**Problem**
Leaving out the pictures, return word for word the stretch of entries below from the line holding "Log-frequency spectrogram of an" through the line holding "Low-pass, ordinary lossy".

== == ==

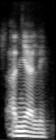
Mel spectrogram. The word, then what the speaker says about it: Agnelli: And your chairman, Agnelli, if I said that correctly? – Agnelli, yeah.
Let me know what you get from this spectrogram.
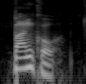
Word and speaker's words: Banquo: Bekommt das aber zusammen mit Banco? Banco? B-A-N-Q-U-O. Banco.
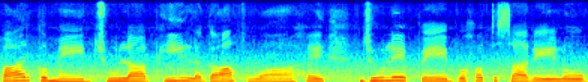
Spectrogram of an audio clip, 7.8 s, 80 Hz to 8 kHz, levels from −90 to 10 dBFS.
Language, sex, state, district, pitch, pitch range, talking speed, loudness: Hindi, female, Madhya Pradesh, Dhar, 230 Hz, 210-255 Hz, 90 wpm, -14 LUFS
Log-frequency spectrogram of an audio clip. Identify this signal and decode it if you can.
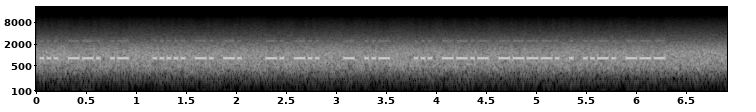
Morse code, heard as a keyed tone, machine-sent, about 34 wpm, 810 Hz, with radio static and a narrow filter. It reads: … 5NN ND TU SQ9EFO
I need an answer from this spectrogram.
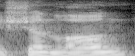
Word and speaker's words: Shenron: They collect all the Dragon Balls together and they use they summon Shenron, which they say Shunlong in the movie, but that's his Japanese pronunciation, so it's fine.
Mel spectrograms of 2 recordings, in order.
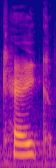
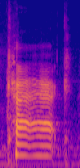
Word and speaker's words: Kaek: It's either pronounced cake or KAEK sandwich.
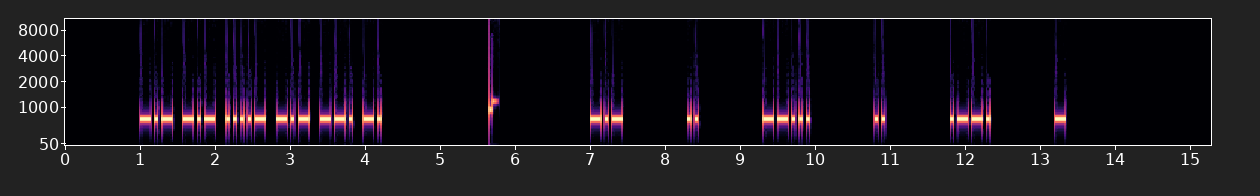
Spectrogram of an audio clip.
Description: Morse code, heard as a keyed tone, about 25 wpm, spaced as for 13 wpm, 700 Hz. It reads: KK4KGN KI7IPT
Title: USA Call Signs - 6 Characters - 6x Character Spacing - 25wpm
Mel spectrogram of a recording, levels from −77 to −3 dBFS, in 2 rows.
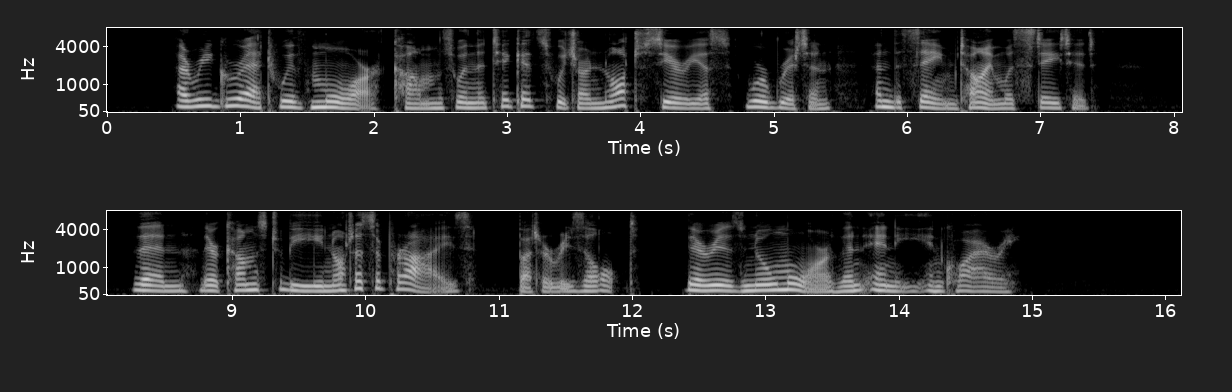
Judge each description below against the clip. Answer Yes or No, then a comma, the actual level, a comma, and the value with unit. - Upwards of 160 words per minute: No, average, 140 wpm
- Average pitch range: Yes, average, 3.4 semitones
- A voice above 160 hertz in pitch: Yes, medium, 185 Hz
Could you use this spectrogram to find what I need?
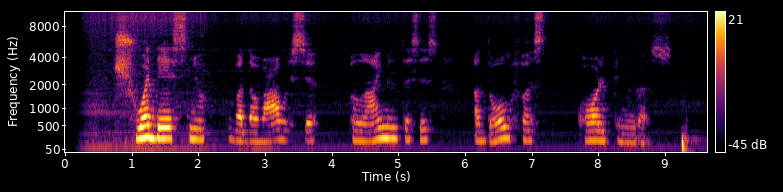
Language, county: Lithuanian, Vilnius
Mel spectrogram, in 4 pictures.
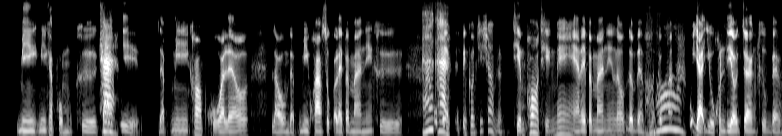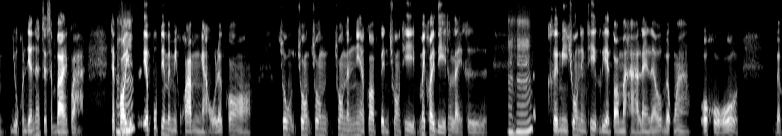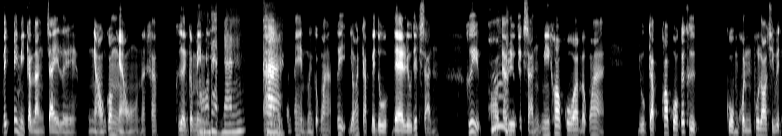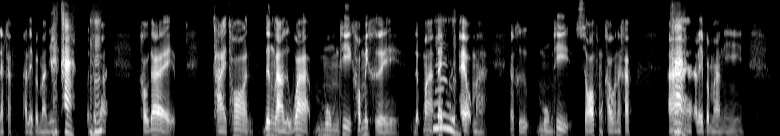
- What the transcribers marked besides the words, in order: other background noise
- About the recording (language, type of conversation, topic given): Thai, podcast, มีตัวละครตัวไหนที่คุณใช้เป็นแรงบันดาลใจบ้าง เล่าให้ฟังได้ไหม?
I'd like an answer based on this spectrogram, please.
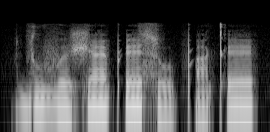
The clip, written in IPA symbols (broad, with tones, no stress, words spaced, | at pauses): du˦və˧ ʃæ˦pʼɛ˦so˨ pʼa˨kʼɛ˧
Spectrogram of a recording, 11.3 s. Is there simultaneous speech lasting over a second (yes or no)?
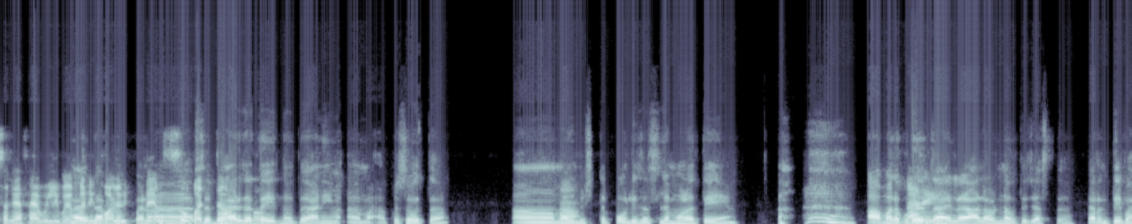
yes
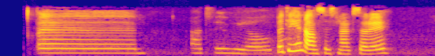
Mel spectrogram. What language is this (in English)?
Welsh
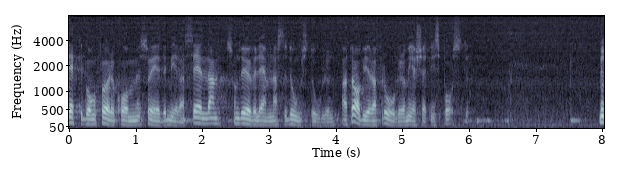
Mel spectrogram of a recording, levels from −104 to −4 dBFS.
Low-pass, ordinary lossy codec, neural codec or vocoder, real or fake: none; none; codec, 16 kHz, 16 kbps, FunCodec, trained on LibriTTS, 50 frames a second; fake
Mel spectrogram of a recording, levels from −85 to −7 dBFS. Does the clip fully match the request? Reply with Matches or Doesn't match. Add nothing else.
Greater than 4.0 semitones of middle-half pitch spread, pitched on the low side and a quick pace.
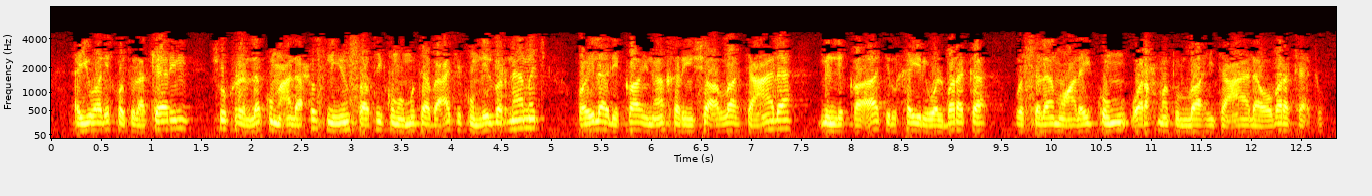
Doesn't match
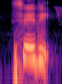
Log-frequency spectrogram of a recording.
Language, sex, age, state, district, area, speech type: Malayalam, female, 18-30, Kerala, Wayanad, rural, read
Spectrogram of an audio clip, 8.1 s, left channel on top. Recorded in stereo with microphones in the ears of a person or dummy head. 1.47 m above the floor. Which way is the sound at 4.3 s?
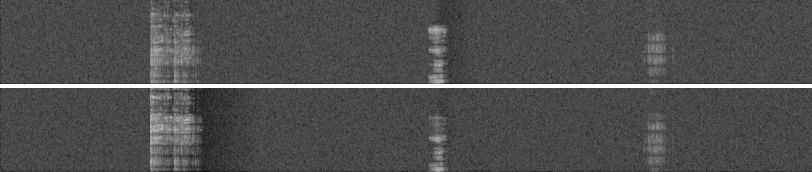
40° left (ahead or behind).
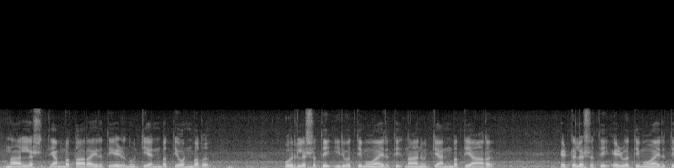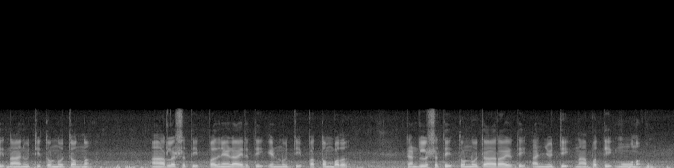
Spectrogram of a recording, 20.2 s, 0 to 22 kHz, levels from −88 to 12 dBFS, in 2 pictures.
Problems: none marked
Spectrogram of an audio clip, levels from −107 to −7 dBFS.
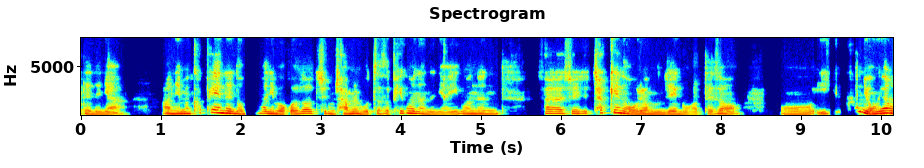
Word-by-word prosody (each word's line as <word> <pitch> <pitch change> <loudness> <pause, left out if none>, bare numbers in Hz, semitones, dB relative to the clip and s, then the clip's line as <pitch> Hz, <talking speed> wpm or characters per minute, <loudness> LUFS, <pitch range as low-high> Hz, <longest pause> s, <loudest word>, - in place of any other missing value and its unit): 되느냐 140 -6 -3 0.5
아니면 185 +2 +3
카페인을 275 -5 +4
너무 160 -5 +1
많이 205 -4 +1
먹어서 165 +7 0
지금 180 -5 -3
잠을 175 +4 +1
못 145 -3 -4
자서 160 0 -4
피곤하느냐 175 - 0
이거는 170 +2 -2 0.5
사실 200 -2 -1
찾기는 270 -3 +4
어려운 155 -1 +1
문제인 145 +2 -1
것 140 -1 -7
같아서. 140 +4 -3 0.5
어 145 -1 -4
이게 - - -3 0.3
큰 395 - +3
영향을 230 +8 +8
170 Hz, 320 characters per minute, -23 LUFS, 145-205 Hz, 0.5 s, 영향을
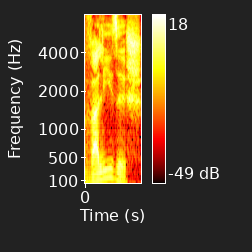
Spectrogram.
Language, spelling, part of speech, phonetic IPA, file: German, Walisisch, proper noun, [vaˈliː.zɪʃ], De-Walisisch.ogg
- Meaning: Welsh (language)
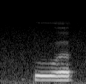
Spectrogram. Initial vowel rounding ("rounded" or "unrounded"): rounded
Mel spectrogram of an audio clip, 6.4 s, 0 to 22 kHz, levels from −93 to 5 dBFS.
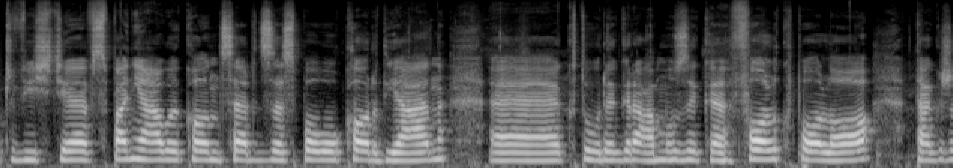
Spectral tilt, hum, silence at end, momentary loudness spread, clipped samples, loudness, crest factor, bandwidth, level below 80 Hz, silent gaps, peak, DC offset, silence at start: -5 dB/octave; none; 0 s; 6 LU; under 0.1%; -20 LUFS; 14 dB; over 20 kHz; -50 dBFS; none; -4 dBFS; under 0.1%; 0.05 s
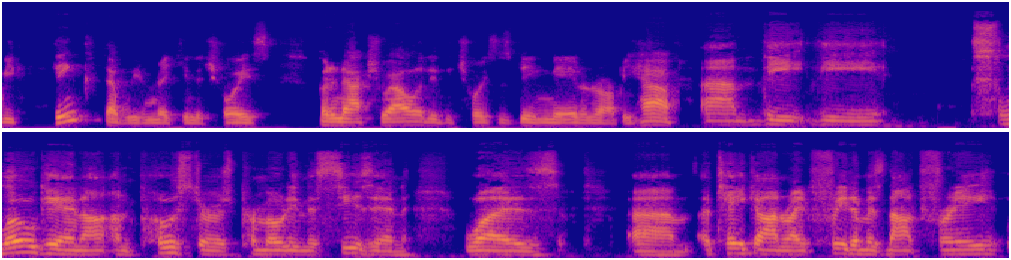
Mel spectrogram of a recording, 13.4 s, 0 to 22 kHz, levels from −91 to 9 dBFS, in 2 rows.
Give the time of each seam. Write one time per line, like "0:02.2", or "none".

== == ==

**Problem solution**
Log-frequency spectrogram of an audio clip. Identify this signal and decode it if you can.
Morse code, heard as a keyed tone, machine-sent, about 34 wpm, 810 Hz, with radio static and a narrow filter. It reads: … 5NN ND TU SQ9EFO
I need an answer from this spectrogram.
Word and speaker's words: Shenron: They collect all the Dragon Balls together and they use they summon Shenron, which they say Shunlong in the movie, but that's his Japanese pronunciation, so it's fine.
Mel spectrograms of 2 recordings, in order.
Word and speaker's words: Kaek: It's either pronounced cake or KAEK sandwich.
Spectrogram of an audio clip.
Description: Morse code, heard as a keyed tone, about 25 wpm, spaced as for 13 wpm, 700 Hz. It reads: KK4KGN KI7IPT
Title: USA Call Signs - 6 Characters - 6x Character Spacing - 25wpm
Mel spectrogram of a recording, levels from −77 to −3 dBFS, in 2 rows.
Judge each description below against the clip. Answer Yes or No, then a comma, the actual level, a comma, and the value with unit. - Upwards of 160 words per minute: No, average, 140 wpm
- Average pitch range: Yes, average, 3.4 semitones
- A voice above 160 hertz in pitch: Yes, medium, 185 Hz
Could you use this spectrogram to find what I need?
Language, county: Lithuanian, Vilnius
Mel spectrogram, in 4 pictures.
- What the transcribers marked besides the words, in order: other background noise
- About the recording (language, type of conversation, topic given): Thai, podcast, มีตัวละครตัวไหนที่คุณใช้เป็นแรงบันดาลใจบ้าง เล่าให้ฟังได้ไหม?
I'd like an answer based on this spectrogram, please.
The clip, written in IPA symbols (broad, with tones, no stress, words spaced, | at pauses): du˦və˧ ʃæ˦pʼɛ˦so˨ pʼa˨kʼɛ˧
Spectrogram of a recording, 11.3 s. Is there simultaneous speech lasting over a second (yes or no)?
yes
Mel spectrogram. What language is this (in English)?
Welsh
Mel spectrogram of a recording, levels from −104 to −4 dBFS.
Low-pass, ordinary lossy codec, neural codec or vocoder, real or fake: none; none; codec, 16 kHz, 16 kbps, FunCodec, trained on LibriTTS, 50 frames a second; fake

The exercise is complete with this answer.